* Assignment *
In the copy, include every record below exactly as it appears, but no pictures.

* Given records *
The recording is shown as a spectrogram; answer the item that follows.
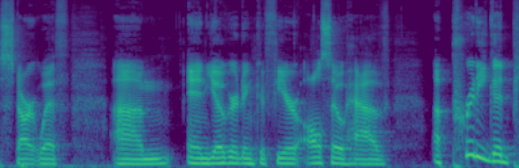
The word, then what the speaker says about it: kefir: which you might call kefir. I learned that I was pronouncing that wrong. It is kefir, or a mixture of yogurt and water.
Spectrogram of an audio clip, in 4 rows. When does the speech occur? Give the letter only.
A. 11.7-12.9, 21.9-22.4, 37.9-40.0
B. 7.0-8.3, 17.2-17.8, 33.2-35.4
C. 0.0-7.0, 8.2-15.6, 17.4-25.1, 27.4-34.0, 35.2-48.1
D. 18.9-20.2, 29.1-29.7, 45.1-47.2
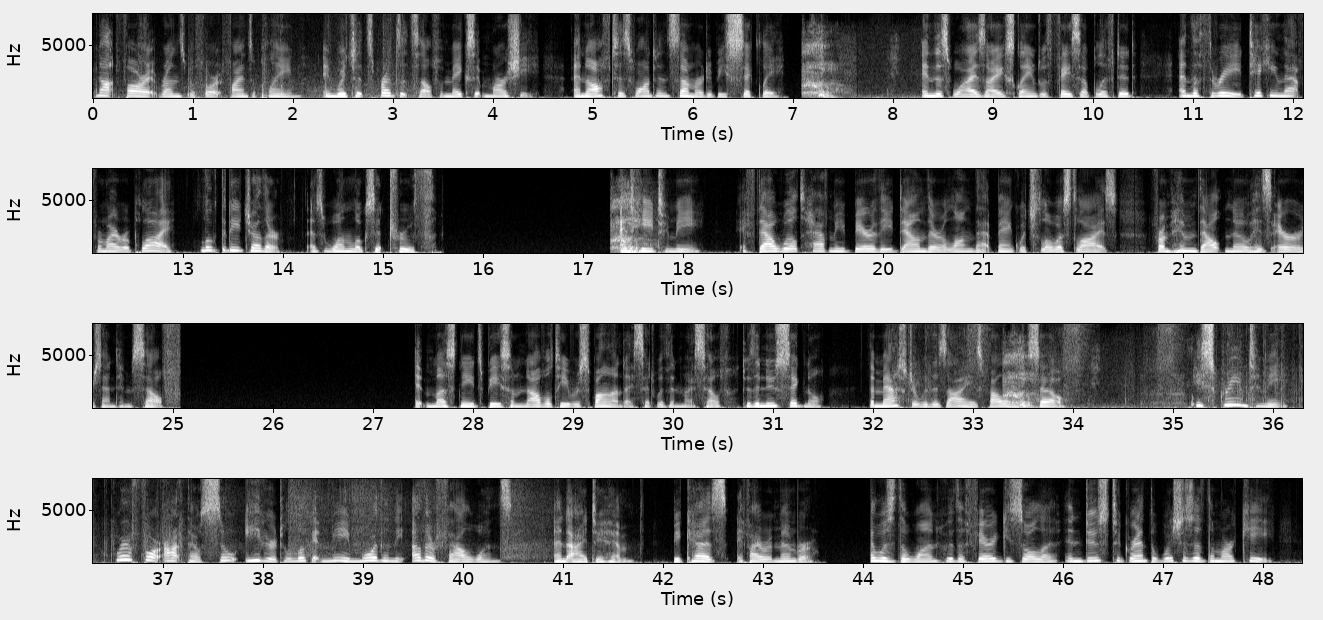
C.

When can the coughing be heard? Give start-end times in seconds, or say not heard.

* Reply to the exercise *
The recording is shown as a spectrogram; answer the item that follows.
The word, then what the speaker says about it: kefir: which you might call kefir. I learned that I was pronouncing that wrong. It is kefir, or a mixture of yogurt and water.
Spectrogram of an audio clip, in 4 rows. When does the speech occur? Give the letter only.
A. 11.7-12.9, 21.9-22.4, 37.9-40.0
B. 7.0-8.3, 17.2-17.8, 33.2-35.4
C. 0.0-7.0, 8.2-15.6, 17.4-25.1, 27.4-34.0, 35.2-48.1
D. 18.9-20.2, 29.1-29.7, 45.1-47.2
C.

When can the coughing be heard? Give start-end times in seconds, or say not heard.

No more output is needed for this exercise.